After MECO, Nexø II, now without active control, continues to its apogee, which will be around 13,000 meters, reached approx. 79 seconds after lift off. At apogee a small ballut is pushed out, which will create a bit of drag and ensure that Nexø II falls with the engine end first. The rocket continues to fall down to a height of 3,000 meters where the main parachute is unfolded. This happens approx. 225 seconds after lift off. Under its parachute, the rocket will now fall by approx. 8 m/s until it lands in the ocean just around 585 seconds after lift off.
In addition to the acceleration, velocity and altitude graphs, I have also included graphs for the engine thrust and its specific impulse. As you can see, both of them rise slightly. Obviously, the ambient pressure drops with the height, so even if we maintain the same chamber pressure in the engine, the thrust increases and thus the specific impulse.

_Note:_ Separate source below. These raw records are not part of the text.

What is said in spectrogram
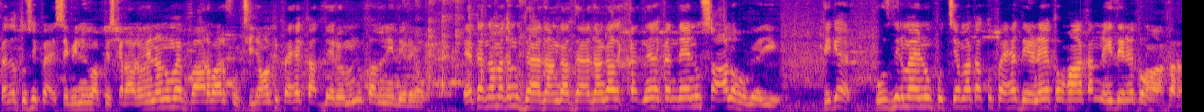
ਕਹਿੰਦਾ ਤੁਸੀਂ ਪੈਸੇ ਵੀ ਨਹੀਂ ਵਾਪਸ ਕਰਾ ਰਹੇ ਹੋ। ਇਹਨਾਂ ਨੂੰ ਮੈਂ ਬਾਰ-ਬਾਰ ਪੁੱਛੀ ਜਾਵਾਂ ਕਿ ਪੈਸੇ ਕਦ ਦੇ ਰਹੇ ਹੋ, ਮੈਨੂੰ ਕਦ ਨਹੀਂ ਦੇ ਰਹੇ ਹੋ ਇਹ ਕਹਿੰਦਾ ਮੈਂ ਤੈਨੂੰ ਦੇ ਦਾਂਗਾ ਦੇ ਦਾਂਗਾ। ਕਹਿੰਦੇ ਕਹਿੰਦੇ ਇਹਨੂੰ ਸਾਲ ਹੋ ਗਿਆ ਜੀ। ਠੀਕ ਹੈ, ਉਸ ਦਿਨ ਮੈਂ ਇਹਨੂੰ ਪੁੱਛਿਆ, ਮੈਂ ਕਿਹਾ ਤੂੰ ਪੈਸੇ ਦੇਣੇ ਤਾਂ ਹਾਂ ਕਰ, ਨਹੀਂ ਦੇਣੇ ਤਾਂ ਹਾਂ ਕਰ।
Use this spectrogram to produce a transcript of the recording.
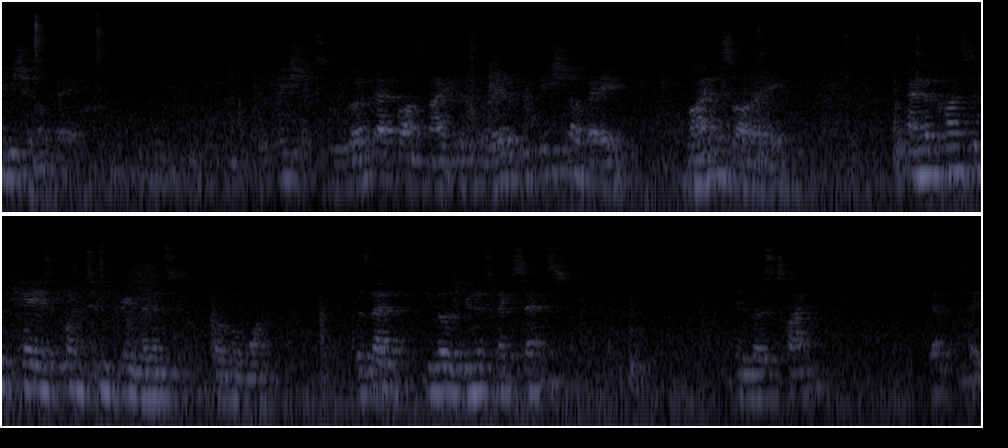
depletion of A? Learned that last night, that's the rate of completion of A minus RA, and the constant K is 0.23 minutes over one. Does that, do those units make sense? Inverse time? Yep, they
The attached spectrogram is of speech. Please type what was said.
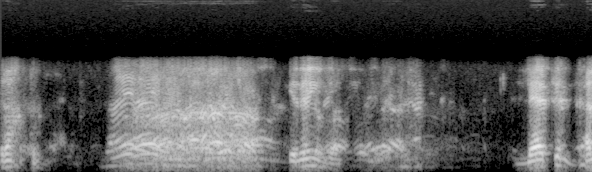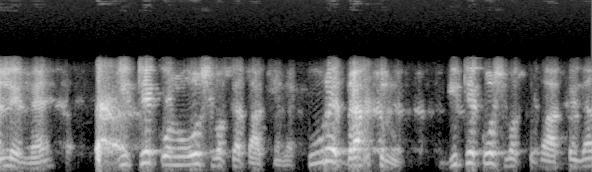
درخت ہوندا ہے۔ کہ نہیں لیکن گل میں گیٹے کو اس وقت آکھیں گا پورے درخت نو گیٹے کو اس وقت آکھیں گا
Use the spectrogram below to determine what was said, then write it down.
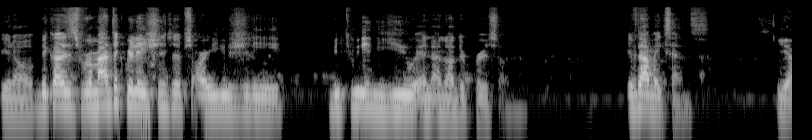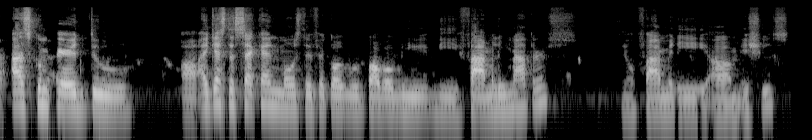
You know because romantic relationships are usually between you and another person if that makes sense. Yeah. As compared to uh, i guess the second most difficult would probably be family matters you know family um, issues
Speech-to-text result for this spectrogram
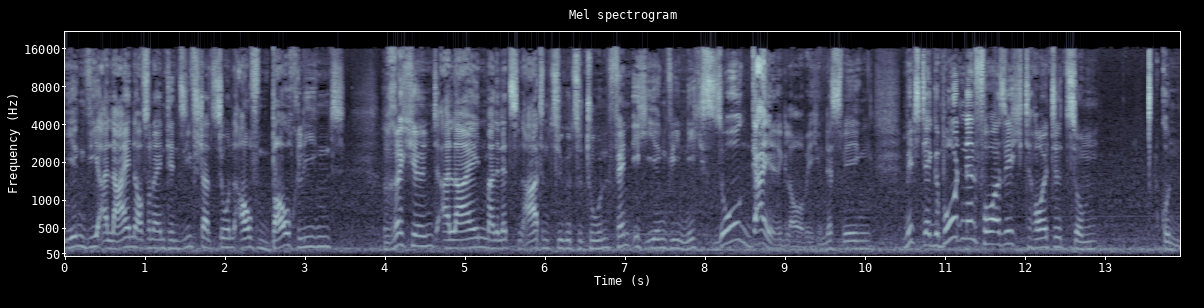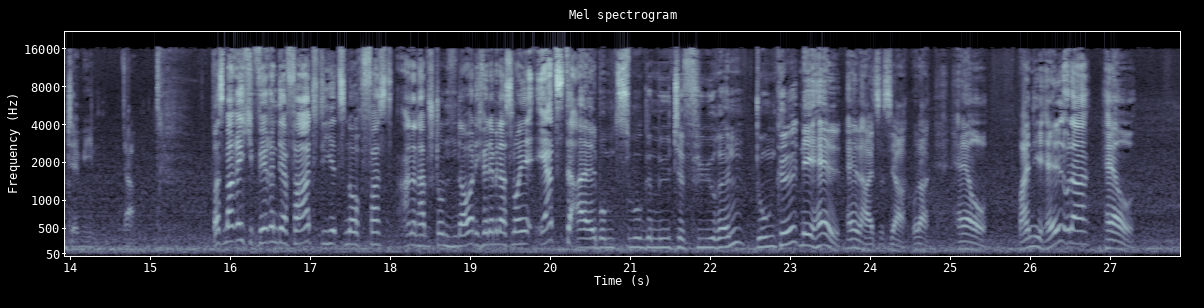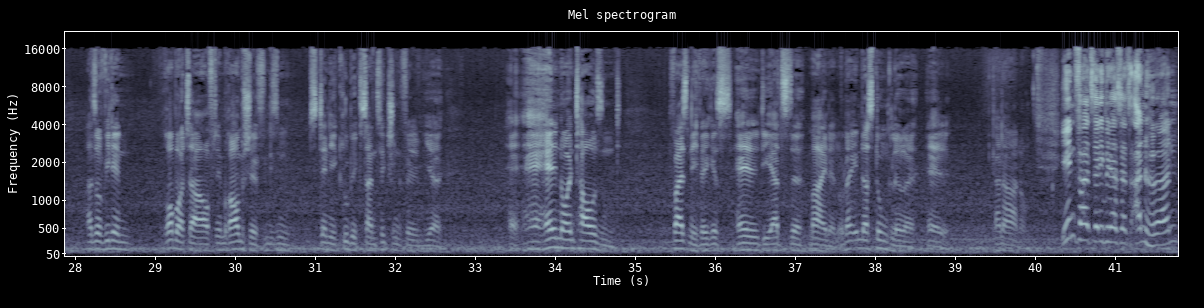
Irgendwie alleine auf so einer Intensivstation auf dem Bauch liegend röchelnd allein meine letzten Atemzüge zu tun, fände ich irgendwie nicht so geil, glaube ich. Und deswegen mit der gebotenen Vorsicht heute zum Kundentermin. Ja. Was mache ich während der Fahrt, die jetzt noch fast anderthalb Stunden dauert? Ich werde mir das neue Ärztealbum zu Gemüte führen. Dunkel, nee, hell. Hell heißt es ja. Oder hell. Meinen die hell oder hell? Also wie den Roboter auf dem Raumschiff in diesem Stanley Kubrick Science-Fiction-Film hier. Hell 9000. Ich weiß nicht, welches Hell die Ärzte meinen. Oder eben das dunklere Hell. Keine Ahnung. Jedenfalls werde ich mir das jetzt anhören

Throughout the flight we receive data from the rocket so we constantly know where it is. We receive both data from Nexø II’s own navigation device and we receive data from a standalone GPS device on board. These data automatically enter Mission Control, where we can always see where the rocket is right now. Even though the rocket flies vertically, it will land a good distance down range as it falls 3,000 meters in its parachute, where the wind plays a very big role for where the rocket lands. Therefore, we are actually trying to predict the landing point. We do this based on weather models where we can look up expected wind directions and speeds as a function of altitude. Such a set of wind data may look as below.
During descend, first under ballute since under parachute, the rocket will drift with the wind, which can cause a significant lateral range. For example, for the above wind data, it may appear as below.
As seen, Nexø II does not set either altitude or velocity records. That has never been the purpose of Nexø II. The purpose has always been to serve as a technology demonstrator and to verify that the systems and techniques we are working on actually work.
And does it? Well, time will tell and now it is almost time. We expect to launch Nexø II in the coming weekend. We are extremely looking forward to finally getting to fly Nexø II and remember that you can follow the entire launch live directly in our stream at www.copsub.com.
And remember, your donation is our rocket fuel. If you want to see more exciting rocket launches from Copenhagen Suborbitals head straight to our donation page found right here.